  4. Chiou SY, Gottardi SE, Hodges PW, Strutton PH. Corticospinal Excitability of Trunk Muscles during Different Postural Tasks. PLoS One. 2016;11:e0147650.
  5. Chiou SY, Wang, RY, Liao, KK, Yang, YR. Motor Status Following Stroke Predicts Facilitation in Lesioned Motor Cortex during Contractions of the Unaffected Limbs. J Neurol Phys Ther. 2016; 40:15-21.
  6. Chiou SY, Jeevathol A, Odedra A, Strutton PH. Voluntary activation of trunk extensors appears normal in young adults who have recovered from low back pain. Eur J Pain. 2015; 19:1506-15.
  7. Chiou SY, Wang RY, Roberts RE, Wu YT, Lu CF, Lia KK, Yang YR. Fractional Anisotropy in Corpus Callosum is Associated with Facilitation of Motor Representation during Ipsilateral Hand Movements. PLoS One. 2014;9:e104218.
  8. Chiou SY, Shih YF, Chou LW, McGregor AH, Strutton PH. Impaired neural drive in patients with low back pain. Eur J Pain. 2014;18:794-802.

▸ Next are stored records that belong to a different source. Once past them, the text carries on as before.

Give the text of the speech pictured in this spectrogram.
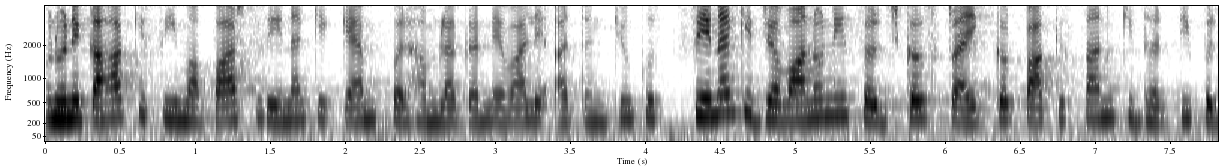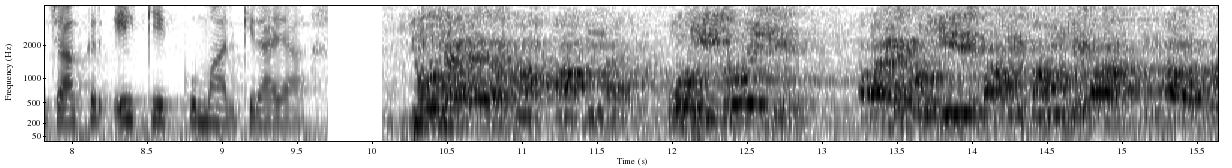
उन्होंने कहा कि सीमा पार से सेना के कैंप पर हमला करने वाले आतंकियों को सेना के जवानों ने सर्जिकल स्ट्राइक कर पाकिस्तान की धरती पर जाकर एक एक को मार गिराया। जो है। हमारे पड़ोसी पाकिस्तान के बाद भारत को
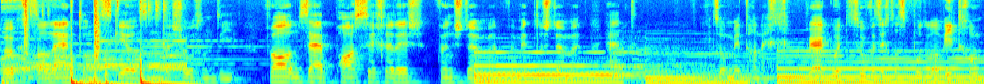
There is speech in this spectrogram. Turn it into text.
wirklich Talent und Skills und der Schuss und die vor allem sehr passsicher ist, für eine Stimme, für Mittelstimmen hat. Und somit habe ich sehr gute Zuversicht, dass Portugal weit kommt.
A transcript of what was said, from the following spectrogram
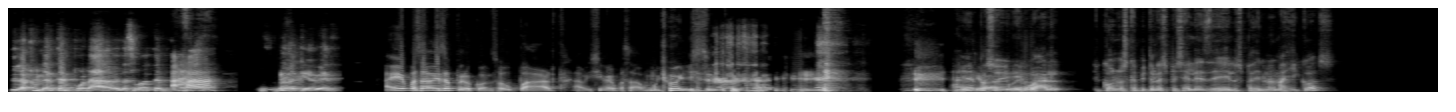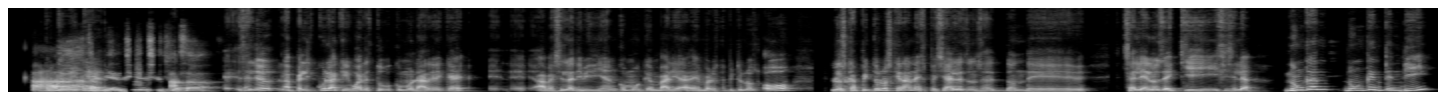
de la primera temporada, de la segunda temporada. Ajá. No tiene nada que ver. A mí me pasaba eso, pero con South Park. A mí sí me pasaba mucho eso. A mí me pasó igual con los capítulos especiales de Los Padrinos Mágicos. Ajá. Ah, que- también, sí, sí, sí Ah, pasaba. Eh, Salió la película que igual estuvo como larga y que eh, eh, a veces la dividían como que en, varias, en varios capítulos. O los capítulos que eran especiales donde, donde salían los de Kiss y salía. Nunca, nunca entendí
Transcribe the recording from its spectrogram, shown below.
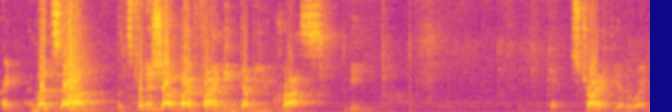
Right, and let's, uh, let's finish up by finding W cross V. Okay, let's try it the other way.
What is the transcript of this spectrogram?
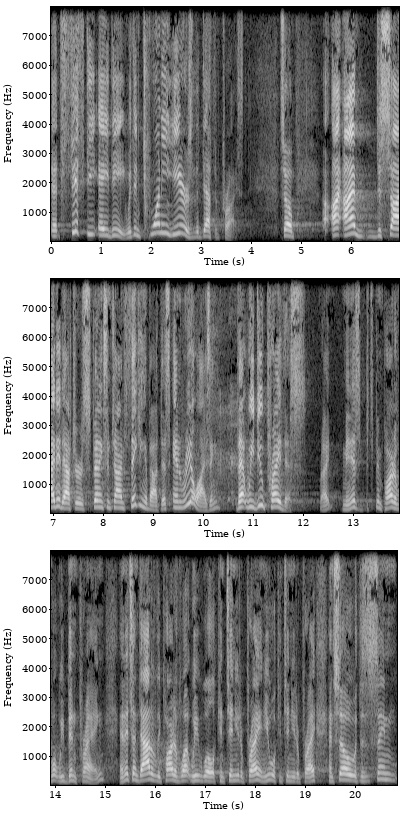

  9. Chiou SY, Wang RY, Liao KK, Yang YR. Homologous Muscle Contraction during Unilateral Movement Does Not Show a Dominant Effect on Leg Representation of the Ipsilateral Primary Motor Cortex. PLoS One. 2013;8:e72231.
  10. Chiou SY, Wang RY, Liao KK, Wu YT, Lu, CF, Yang YR. Co-activation of primary motor cortex ipsilateral to muscles contracting in a unilateral motor task. Clin Neurophysiol. 2013;124:1353-1363.
  11. Yang YR, Tseng CY, Chiou SY, Liao, KK, Cheng SJ, Lai, KL, Wang RY. Combination of rTMS and treadmill training modulates corticomotor inhibition and improves walking in Parkinson Disease: a randomized trial. Neurorehabil Neural Repair. 2013;27:79-86.
  12. Lin KP, Liao KK, Lai KL, Lin YY, Chiou SY, Wu ZA. Effect of transcranial magnetic stimulation to motor cortex on pain perception and nociceptive reflex. Chin J Physiol. 2012;30:163-168.
  13. Chiou SY, Kao YH, Kuo HY, Chen CL, Shih YF, Lee HC, Chen WY. Systematic Review & Meta-Analysis: Is Brace Necessary after Anterior Cruciate Ligament Reconstruction. Formos J Phys Ther. 2010;35:24-37.
  14. Wu Y, Chiou SY, Wang RY, Yang YR. Test-retest reliability of the Chinese version of the Activities-specific Balance Confidence Scale in individuals with stroke. Formos J Phys Ther. 2008;33:239-245.